Detecting broken security in hybrid Android apps (completed)

Starting Date: Summer 2016
Prerequisites: Java, Python; some experience with Android and Java bytecode
Will results be assigned to University:

Many modern Android applications make use of a webview – a component providing easy access to the rendering engine and JavaScript interpreter of a full browser. The content shown by a webview can be loaded from a local resource or a remote server via HTTP and integrates seamlessly with the app. Webviews are popular with developers, and hybrid application frameworks such as Apache Cordova rely on them heavily.

The web content can be tailored specifically to the app, and JavaScript can be allowed to read or write user data and access the device within the permissions granted to the app. Effectively, this circumvents the normal protection offered by the browser sandbox. This can lead to a security vulnerability if an attacker is able to inject JavaScript code by hijacking the network connection.

The difficulty for the adversary to mount an attack on the webview interface depends on how the application loads the contents of the webview:

  • Remote content loaded from any address is the easiest to exploit and requires the attacker to trick the user or app to visit a manipulated web page. For instance, some apps can be instructed to load a target URL in their webview by embedding a specially crafted intent URI in a malicious website which is then visited by the victim in a regular mobile browser.
  • Remote content (from a fixed address) via plaintext HTTP requires an attacker with the ability to forge TCP packets, such that malicious contents are loaded into the webview.
  • Remote content via TLS without certificate checks requires the ability to mount a man-in-the-middle attack.
  • Remote content via TLS with certificate checks requires an attacker to manipulate the data on the server (or to forge certificates, where the app does not use certificate pinning).
  • Static local content requires an attacker to have full control over the application image. Such an adversary would already be at the privilege level of the app, so an attack would be pointless.

The goal of this project is to build a fast static analysis to judge the difficulty for an attacker to manipulate a hybrid Android app and report vulnerable apps out of a large corpus of real-world apps from the Android app store.

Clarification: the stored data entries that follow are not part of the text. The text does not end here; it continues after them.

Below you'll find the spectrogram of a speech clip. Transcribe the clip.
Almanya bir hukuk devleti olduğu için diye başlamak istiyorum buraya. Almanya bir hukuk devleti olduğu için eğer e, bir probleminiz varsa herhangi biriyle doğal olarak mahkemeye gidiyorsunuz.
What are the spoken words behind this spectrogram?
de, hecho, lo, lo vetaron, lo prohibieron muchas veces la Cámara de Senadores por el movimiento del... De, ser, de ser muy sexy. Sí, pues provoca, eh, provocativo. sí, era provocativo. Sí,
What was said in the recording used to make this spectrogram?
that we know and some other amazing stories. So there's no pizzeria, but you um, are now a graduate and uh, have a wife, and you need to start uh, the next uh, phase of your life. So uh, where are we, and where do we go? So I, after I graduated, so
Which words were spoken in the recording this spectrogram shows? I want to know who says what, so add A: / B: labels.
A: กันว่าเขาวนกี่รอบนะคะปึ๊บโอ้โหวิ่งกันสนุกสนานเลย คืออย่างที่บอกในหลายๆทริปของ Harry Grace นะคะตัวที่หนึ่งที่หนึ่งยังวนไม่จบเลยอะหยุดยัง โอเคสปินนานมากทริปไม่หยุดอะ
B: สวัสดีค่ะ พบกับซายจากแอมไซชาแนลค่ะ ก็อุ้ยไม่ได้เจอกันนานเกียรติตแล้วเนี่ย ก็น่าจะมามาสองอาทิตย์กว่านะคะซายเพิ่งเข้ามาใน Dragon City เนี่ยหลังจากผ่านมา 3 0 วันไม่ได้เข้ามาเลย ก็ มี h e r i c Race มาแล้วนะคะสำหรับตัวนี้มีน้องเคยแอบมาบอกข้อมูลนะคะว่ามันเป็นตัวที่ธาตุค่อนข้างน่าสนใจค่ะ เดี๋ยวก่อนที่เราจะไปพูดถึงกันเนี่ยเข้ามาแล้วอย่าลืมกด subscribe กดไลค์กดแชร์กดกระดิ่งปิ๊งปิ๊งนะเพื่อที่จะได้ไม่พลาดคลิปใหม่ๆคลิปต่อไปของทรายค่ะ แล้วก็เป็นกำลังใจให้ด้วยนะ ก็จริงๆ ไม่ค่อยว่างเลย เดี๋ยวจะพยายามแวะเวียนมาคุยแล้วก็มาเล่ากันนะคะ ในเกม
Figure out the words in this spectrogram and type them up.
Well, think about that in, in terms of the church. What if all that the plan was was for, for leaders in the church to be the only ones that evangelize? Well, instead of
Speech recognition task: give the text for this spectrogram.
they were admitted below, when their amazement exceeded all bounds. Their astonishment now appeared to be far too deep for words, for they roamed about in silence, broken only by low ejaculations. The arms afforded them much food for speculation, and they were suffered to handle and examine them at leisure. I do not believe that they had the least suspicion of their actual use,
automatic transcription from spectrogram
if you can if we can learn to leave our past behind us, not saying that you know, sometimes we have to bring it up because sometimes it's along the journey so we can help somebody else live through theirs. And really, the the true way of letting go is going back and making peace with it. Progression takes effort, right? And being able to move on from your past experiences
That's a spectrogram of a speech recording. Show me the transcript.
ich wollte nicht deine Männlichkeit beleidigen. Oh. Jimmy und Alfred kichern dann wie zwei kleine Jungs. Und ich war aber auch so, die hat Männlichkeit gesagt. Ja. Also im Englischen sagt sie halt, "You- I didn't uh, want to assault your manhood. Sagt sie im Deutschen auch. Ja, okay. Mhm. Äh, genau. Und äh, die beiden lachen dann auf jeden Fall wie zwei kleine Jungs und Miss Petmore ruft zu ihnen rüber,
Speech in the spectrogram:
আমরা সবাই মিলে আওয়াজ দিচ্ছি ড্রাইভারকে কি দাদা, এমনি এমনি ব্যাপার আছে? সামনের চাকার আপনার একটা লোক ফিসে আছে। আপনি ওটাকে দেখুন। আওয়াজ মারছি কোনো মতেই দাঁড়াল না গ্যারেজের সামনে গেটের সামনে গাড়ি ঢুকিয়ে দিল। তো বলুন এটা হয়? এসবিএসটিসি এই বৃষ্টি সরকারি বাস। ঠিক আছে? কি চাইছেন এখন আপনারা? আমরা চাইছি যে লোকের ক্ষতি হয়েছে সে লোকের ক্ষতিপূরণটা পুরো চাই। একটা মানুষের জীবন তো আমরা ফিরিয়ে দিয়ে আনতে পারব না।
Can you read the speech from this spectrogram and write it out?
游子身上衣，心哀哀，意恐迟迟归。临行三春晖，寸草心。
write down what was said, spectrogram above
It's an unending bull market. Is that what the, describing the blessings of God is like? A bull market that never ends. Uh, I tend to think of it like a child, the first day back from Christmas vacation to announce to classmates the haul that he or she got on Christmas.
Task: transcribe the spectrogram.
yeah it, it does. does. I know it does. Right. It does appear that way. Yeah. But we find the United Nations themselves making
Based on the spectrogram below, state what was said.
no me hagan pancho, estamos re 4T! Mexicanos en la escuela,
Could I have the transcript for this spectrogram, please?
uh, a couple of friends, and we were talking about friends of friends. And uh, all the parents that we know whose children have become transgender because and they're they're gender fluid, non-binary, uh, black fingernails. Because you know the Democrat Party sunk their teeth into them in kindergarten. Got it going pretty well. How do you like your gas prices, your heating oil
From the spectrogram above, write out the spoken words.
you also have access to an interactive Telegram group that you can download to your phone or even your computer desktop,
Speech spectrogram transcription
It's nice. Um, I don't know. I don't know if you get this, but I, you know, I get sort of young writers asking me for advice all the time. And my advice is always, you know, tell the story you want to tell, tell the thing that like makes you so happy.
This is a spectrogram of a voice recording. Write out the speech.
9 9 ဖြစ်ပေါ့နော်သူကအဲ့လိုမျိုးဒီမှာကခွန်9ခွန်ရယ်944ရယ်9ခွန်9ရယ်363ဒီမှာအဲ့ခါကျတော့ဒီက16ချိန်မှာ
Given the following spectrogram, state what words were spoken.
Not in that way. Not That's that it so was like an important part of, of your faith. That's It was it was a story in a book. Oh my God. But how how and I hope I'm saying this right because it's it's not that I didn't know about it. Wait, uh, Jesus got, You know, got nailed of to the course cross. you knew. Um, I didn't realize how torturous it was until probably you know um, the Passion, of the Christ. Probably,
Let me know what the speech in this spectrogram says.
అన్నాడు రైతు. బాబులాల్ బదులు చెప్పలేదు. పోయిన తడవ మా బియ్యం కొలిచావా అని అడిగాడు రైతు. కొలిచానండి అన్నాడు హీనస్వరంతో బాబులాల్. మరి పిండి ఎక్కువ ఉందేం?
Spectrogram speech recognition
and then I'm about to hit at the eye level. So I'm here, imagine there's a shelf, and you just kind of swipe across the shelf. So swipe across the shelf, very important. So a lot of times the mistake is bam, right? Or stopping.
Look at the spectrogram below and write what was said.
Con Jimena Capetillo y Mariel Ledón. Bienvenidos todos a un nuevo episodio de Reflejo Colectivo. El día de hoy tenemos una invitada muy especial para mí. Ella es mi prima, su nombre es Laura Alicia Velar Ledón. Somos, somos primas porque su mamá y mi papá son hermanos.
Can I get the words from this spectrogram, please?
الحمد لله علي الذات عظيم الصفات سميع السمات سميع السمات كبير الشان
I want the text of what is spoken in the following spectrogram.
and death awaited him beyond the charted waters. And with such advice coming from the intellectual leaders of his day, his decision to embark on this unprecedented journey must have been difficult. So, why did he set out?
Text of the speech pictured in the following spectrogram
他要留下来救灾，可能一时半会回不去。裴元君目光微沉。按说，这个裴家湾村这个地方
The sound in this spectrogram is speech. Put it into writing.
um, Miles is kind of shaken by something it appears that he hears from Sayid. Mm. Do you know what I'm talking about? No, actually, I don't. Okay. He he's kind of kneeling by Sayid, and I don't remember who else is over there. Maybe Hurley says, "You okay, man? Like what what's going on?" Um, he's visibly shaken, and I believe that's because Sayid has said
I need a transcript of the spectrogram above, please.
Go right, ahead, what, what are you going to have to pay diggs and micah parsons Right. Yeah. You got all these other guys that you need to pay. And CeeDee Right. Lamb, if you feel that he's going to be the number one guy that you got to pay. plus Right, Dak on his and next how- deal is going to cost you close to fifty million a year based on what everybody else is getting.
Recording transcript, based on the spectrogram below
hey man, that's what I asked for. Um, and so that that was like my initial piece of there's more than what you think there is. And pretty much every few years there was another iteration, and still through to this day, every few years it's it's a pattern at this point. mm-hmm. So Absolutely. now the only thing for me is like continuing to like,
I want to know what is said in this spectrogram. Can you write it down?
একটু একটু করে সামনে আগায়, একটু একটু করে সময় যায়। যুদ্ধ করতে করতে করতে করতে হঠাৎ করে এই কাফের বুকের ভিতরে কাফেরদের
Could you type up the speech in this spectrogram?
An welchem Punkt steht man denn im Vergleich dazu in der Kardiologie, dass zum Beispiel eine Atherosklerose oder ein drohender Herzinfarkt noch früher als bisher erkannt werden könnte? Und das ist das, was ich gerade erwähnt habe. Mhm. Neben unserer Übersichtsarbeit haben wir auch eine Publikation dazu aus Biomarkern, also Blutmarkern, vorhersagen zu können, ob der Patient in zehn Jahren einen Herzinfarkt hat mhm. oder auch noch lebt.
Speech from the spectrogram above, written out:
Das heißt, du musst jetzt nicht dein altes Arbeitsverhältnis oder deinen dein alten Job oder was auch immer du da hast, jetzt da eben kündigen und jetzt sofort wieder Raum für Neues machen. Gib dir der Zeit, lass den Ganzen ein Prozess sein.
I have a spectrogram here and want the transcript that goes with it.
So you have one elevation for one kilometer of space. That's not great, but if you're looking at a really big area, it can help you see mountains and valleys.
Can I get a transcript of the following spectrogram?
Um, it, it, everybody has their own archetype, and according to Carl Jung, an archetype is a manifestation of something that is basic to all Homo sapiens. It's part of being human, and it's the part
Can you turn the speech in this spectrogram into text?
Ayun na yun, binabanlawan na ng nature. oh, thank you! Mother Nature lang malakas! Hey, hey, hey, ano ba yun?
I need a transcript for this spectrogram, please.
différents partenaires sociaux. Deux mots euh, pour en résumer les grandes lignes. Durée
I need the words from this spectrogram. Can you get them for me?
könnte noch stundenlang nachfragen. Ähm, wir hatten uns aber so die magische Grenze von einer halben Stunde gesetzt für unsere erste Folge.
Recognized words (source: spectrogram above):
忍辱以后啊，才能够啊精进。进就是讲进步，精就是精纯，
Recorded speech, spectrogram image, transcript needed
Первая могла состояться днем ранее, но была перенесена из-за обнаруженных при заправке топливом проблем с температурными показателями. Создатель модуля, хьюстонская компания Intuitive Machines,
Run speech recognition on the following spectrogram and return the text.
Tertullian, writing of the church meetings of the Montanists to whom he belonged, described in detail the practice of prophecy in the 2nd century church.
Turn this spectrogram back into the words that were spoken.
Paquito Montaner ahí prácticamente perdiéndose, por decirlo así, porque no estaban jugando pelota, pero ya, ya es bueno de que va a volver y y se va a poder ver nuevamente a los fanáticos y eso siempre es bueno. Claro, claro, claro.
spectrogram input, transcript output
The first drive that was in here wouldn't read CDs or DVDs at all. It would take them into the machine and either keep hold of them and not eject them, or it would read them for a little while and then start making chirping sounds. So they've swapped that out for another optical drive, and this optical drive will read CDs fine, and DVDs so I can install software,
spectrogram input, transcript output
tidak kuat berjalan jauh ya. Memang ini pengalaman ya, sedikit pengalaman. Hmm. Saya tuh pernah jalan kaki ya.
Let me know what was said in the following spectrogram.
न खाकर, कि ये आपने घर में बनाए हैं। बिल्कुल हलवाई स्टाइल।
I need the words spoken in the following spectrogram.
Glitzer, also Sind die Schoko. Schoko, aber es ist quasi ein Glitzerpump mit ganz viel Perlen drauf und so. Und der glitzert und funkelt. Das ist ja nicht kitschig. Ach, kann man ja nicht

You will build on tools such as AndroGuard and Soot to implement the analysis and can start from an existing implementation for detecting broken certificate checking in Android (see the 2012 paper by Fahl et al.).